Workers shift to 'future-proof' careers as economy sheds 13,900 jobs

As the economy loses 13,900 full-time positions, recruitment specialists say shifting to future-proof jobs could prove to be a smart strategy.

The odds of an official interest rate cut on Melbourne Cup Day have shortened, following the release of unemployment data.

But while the economy lost 13,900 jobs in September, there are some things job seekers can do to 'future-proof' their careers.

Sydney interior designer Greg Natale has just moved into his new work space to cater for his growing business.

"We're now 15 people, the previous office was 13 people and 90 square metres. We were all on top of each other and I just needed the space to be able to expand."

He has tripled his workforce to 15 in just three years.

He said refined consumer tastes, along with the housing boom, helped.

"Everyone has become very design savvy now and everyone can see the value in good design. You can see with developers, all developers now will invest in interior designers," he said.

"Those days when the developer just picked a finish here or didn't consider a kitchen, those days are gone. Now people expect good interior design."

Greg Natale works in one of nearly a dozen broader categories that recruitment company Hays calls "future-proofed."

Future-proof jobs

Hays senior regional director Adam Shapley said those categories include architecture, healthcare, insurance, legal, marketing, sales, financial planning and accountancy.

"There is a high demand from customers, consistently high demand, and it is consistently challenging to find candidates who are available for work, or looking for work, or looking to enter that sector."

There is high demand from financial-services companies like MAS Accountants.

"As of late we have been extremely busy to sort of cope with this workload. We are looking at hiring two new qualified accountants," said MAS business services manager, Yash Kalra.

Yash Kalra says MAS has experienced 20 per cent growth, year on year, over the last five years, and much of that thanks to new business.

"Just as an example, I had a client walk in yesterday because he's looking to open up his own boutique bakery.
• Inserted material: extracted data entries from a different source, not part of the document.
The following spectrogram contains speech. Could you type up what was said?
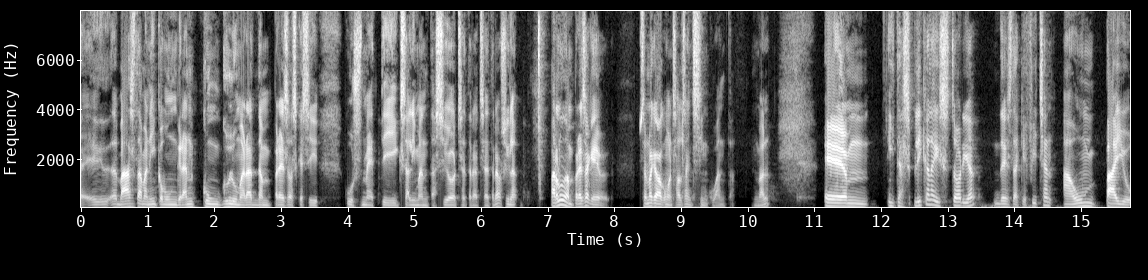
eh, va esdevenir com un gran conglomerat d'empreses que sí, cosmètics, alimentació, etc etc. O sigui, la, parlo d'empresa que sembla que va començar als anys 50. Val? Eh, I t'explica la història des de que fitxen a un paio...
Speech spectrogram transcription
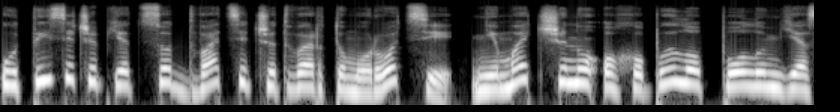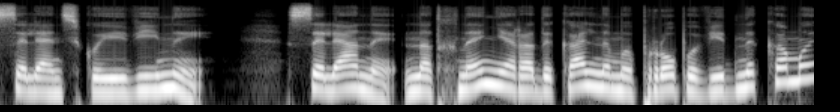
У 1524 році Німеччину охопило полум'я селянської війни. Селяни, натхнені радикальними проповідниками,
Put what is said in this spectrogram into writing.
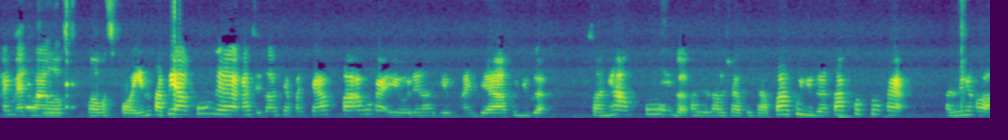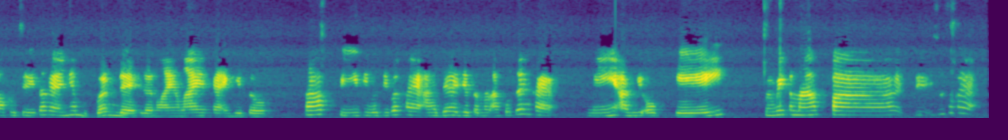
I'm at my lowest, lowest point tapi aku nggak kasih tahu siapa-siapa. Aku kayak ya udahlah diem aja. Aku juga soalnya aku nggak kasih tahu siapa-siapa aku juga takut tuh kayak aduhnya kalau aku cerita kayaknya beban deh dan lain-lain kayak gitu. Tapi tiba-tiba kayak ada aja teman aku tuh yang kayak nih Abi oke okay. Mimi kenapa? Di situ tuh kayak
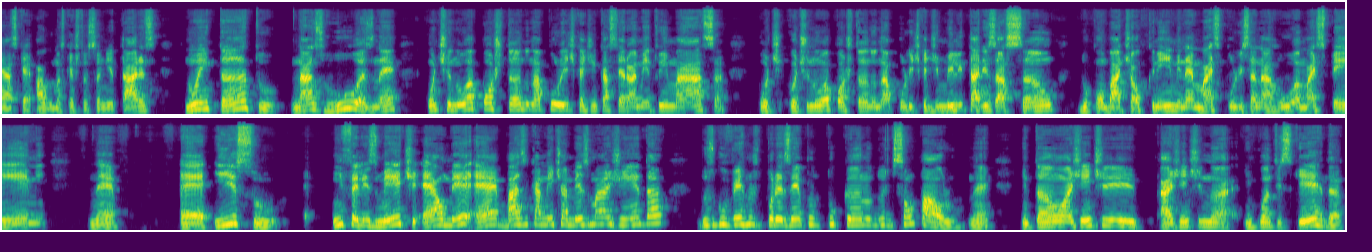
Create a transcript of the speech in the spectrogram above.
as, algumas questões sanitárias, no entanto, nas ruas, né, continua apostando na política de encarceramento em massa, continua apostando na política de militarização do combate ao crime, né? Mais polícia na rua, mais PM, né? É, isso, infelizmente, é, é basicamente a mesma agenda dos governos, por exemplo, tucano do de São Paulo, né? Então a gente, a gente, enquanto esquerda,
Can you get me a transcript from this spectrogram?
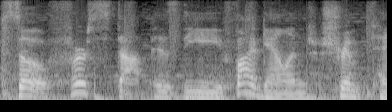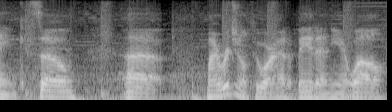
So first stop is the five gallon shrimp tank. So uh, my original tour had a betta in here. Well,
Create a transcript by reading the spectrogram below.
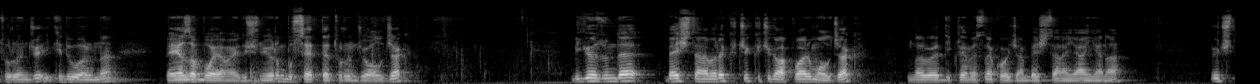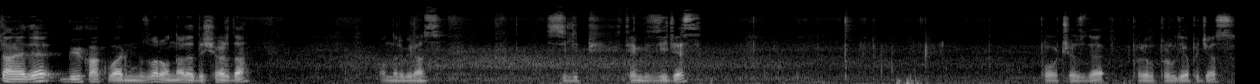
turuncu, iki duvarını beyaza boyamayı düşünüyorum. Bu set de turuncu olacak. Bir gözünde 5 tane böyle küçük küçük akvaryum olacak. Bunları böyle diklemesine koyacağım 5 tane yan yana. 3 tane de büyük akvaryumumuz var. Onlar da dışarıda. Onları biraz silip temizleyeceğiz. Porçözde pırıl pırıl yapacağız.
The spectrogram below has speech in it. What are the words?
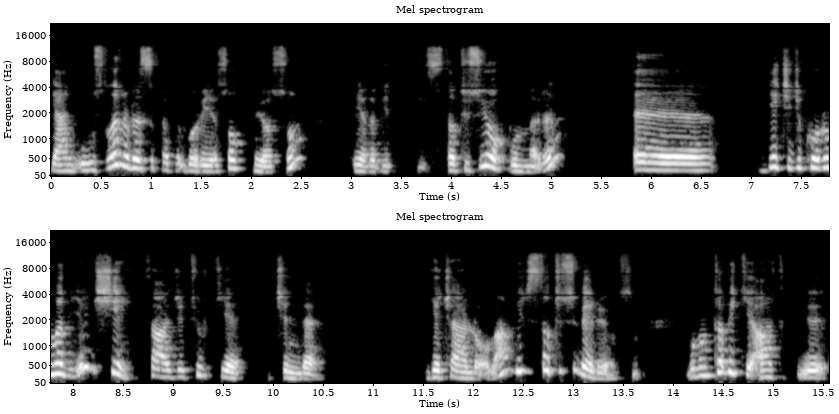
yani uluslararası kategoriye sokmuyorsun ya da bir, bir statüsü yok bunların. E, geçici koruma diye bir şey sadece Türkiye içinde geçerli olan bir statüsü veriyorsun. Bunun tabii ki artık bir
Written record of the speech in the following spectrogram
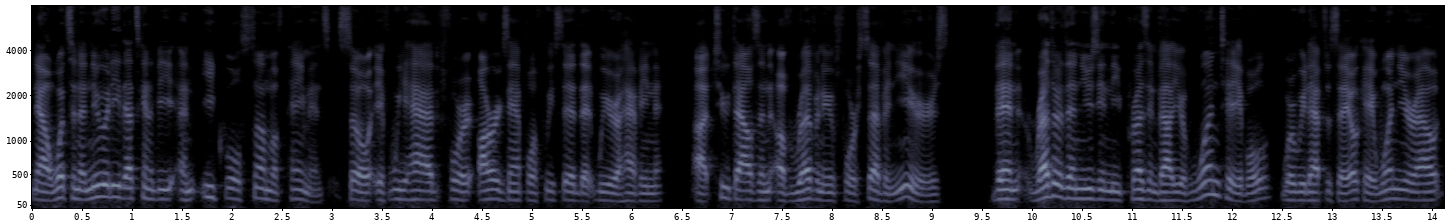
Now, what's an annuity? That's going to be an equal sum of payments. So if we had, for our example, if we said that we were having uh, 2000 of revenue for seven years, then rather than using the present value of one table, where we'd have to say, okay, one year out,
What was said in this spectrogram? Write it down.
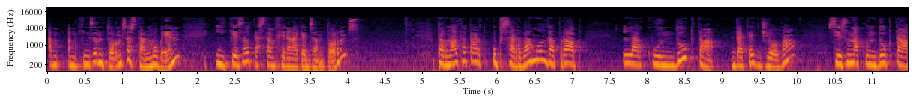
amb, amb quins entorns s'estan movent i què és el que estan fent en aquests entorns. Per una altra part, observar molt de prop la conducta d'aquest jove, si és una conducta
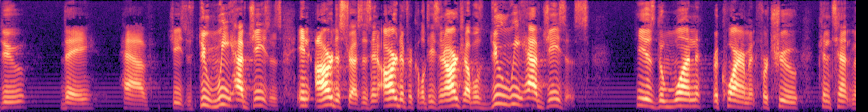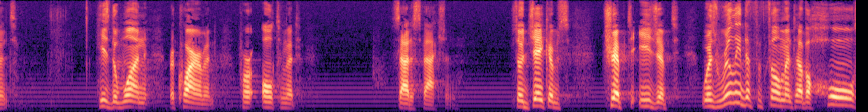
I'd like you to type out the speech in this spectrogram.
Do they have Jesus? Do we have Jesus? In our distresses, in our difficulties, in our troubles, do we have Jesus? He is the one requirement for true contentment. He's the one requirement for ultimate satisfaction. So Jacob's trip to Egypt was really the fulfillment of a whole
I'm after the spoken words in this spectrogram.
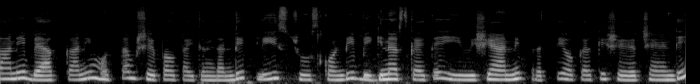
కానీ బ్యాక్ కానీ మొత్తం షేప్ అవుట్ అవుతుందండి. ప్లీజ్ చూసుకోండి. బిగినర్స్కి అయితే ఈ విషయాన్ని ప్రతి ఒక్కరికి షేర్ చేయండి.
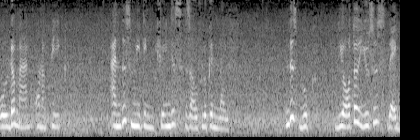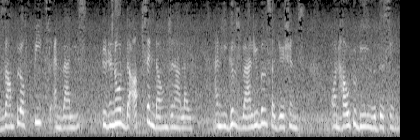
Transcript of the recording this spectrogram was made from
older man on a peak and this meeting changes his outlook in life. In this book, the author uses the example of peaks and valleys to denote the ups and downs in our life and he gives valuable suggestions on how to deal with the same.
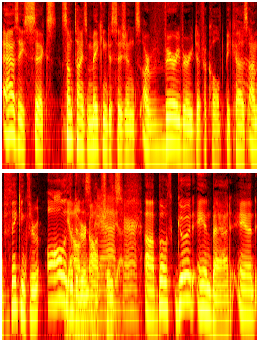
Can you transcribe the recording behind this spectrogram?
as a six, sometimes making decisions are very, very difficult because I'm thinking through all of Yeah, the all different scenarios. options, Yeah, sure. uh, both good and bad. And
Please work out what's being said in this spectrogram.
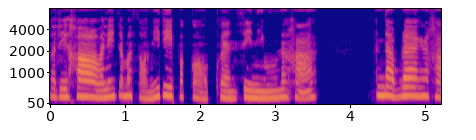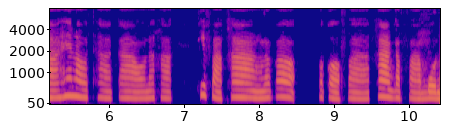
สวัสดีค่ะ วันนี้จะมาสอนวิธีประกอบแขวน4นิ้วนะคะ อันดับแรกนะคะ ให้เราทากาวนะคะ ที่ฝาข้างแล้วก็ประกอบฝาข้างกับฝาบน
They're just looking to get out of their 9-to-5 jobs, or going for their ambitions, or to set up their new business and take the plunge."

14,000 full-time jobs lost

Not everyone is hiring, though.

Keeping a job became harder last month, with the Bureau of Statistics revealing nearly 14,000 full-time positions were lost, despite a steady unemployment rate of 6.2 per cent.

AMP Capital chief economist Shane Oliver said he expects the unemployment rate will rise.

"It is dangerous to read too much into it because these figures are volatile month to month and we have had some very strong figures," he said.

"That said, my feeling is that the figures are going to get softer going forward so this is a sign of things to come."

He said that is because the economy is growing below trend.

Pressure builds for rate cut

Westpac's decision to lift owner-occupier mortgage rates independent of the Reserve Bank may also hit consumer confidence.

Shane Oliver thinks, as a result, the Reserve Bank will cut official interest rates when its board next meets on Melbourne Cup Day, November 3.

He is not so sure consumer banks will pass on any reduction.

"I think what the banks will do is pass some of that on, but not all of it," he said.

"So if you think about the Westpac move, they went and hiked rates later in November by 20 basis points or 0.20 per cent, so if the bank before that goes ahead and cuts by 0.25 per cent - which I think they will do on November 3, Melbourne Cup Day - then Westpac will only pass 0.05 per cent of that cut on.

"That's the difference between the 0.2 and the 0.25. Westpac customers would see a 0.05 reduction in their mortgage."